▸ **EXERCISE INPUTS**
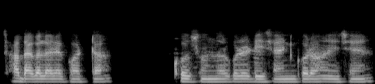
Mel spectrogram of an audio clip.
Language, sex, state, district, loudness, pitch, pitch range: Bengali, male, West Bengal, Jalpaiguri, -21 LUFS, 130 Hz, 125-130 Hz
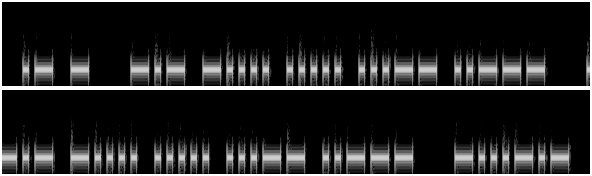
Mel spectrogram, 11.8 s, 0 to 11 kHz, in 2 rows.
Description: Morse code, heard as a keyed tone, about 20 wpm, 650 Hz. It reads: AT K6532 K6532 <BK>
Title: POTA QSO Practice - 20wpm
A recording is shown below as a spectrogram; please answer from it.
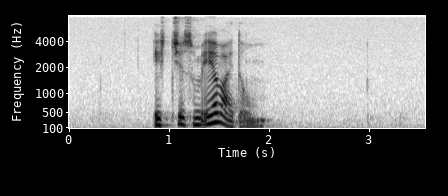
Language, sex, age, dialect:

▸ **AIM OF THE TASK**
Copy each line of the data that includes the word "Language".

▸ **COMPLETED TASK**
Language, sex, state, district, loudness, pitch, pitch range: Bengali, male, West Bengal, Jalpaiguri, -21 LUFS, 130 Hz, 125-130 Hz
Language, sex, age, dialect:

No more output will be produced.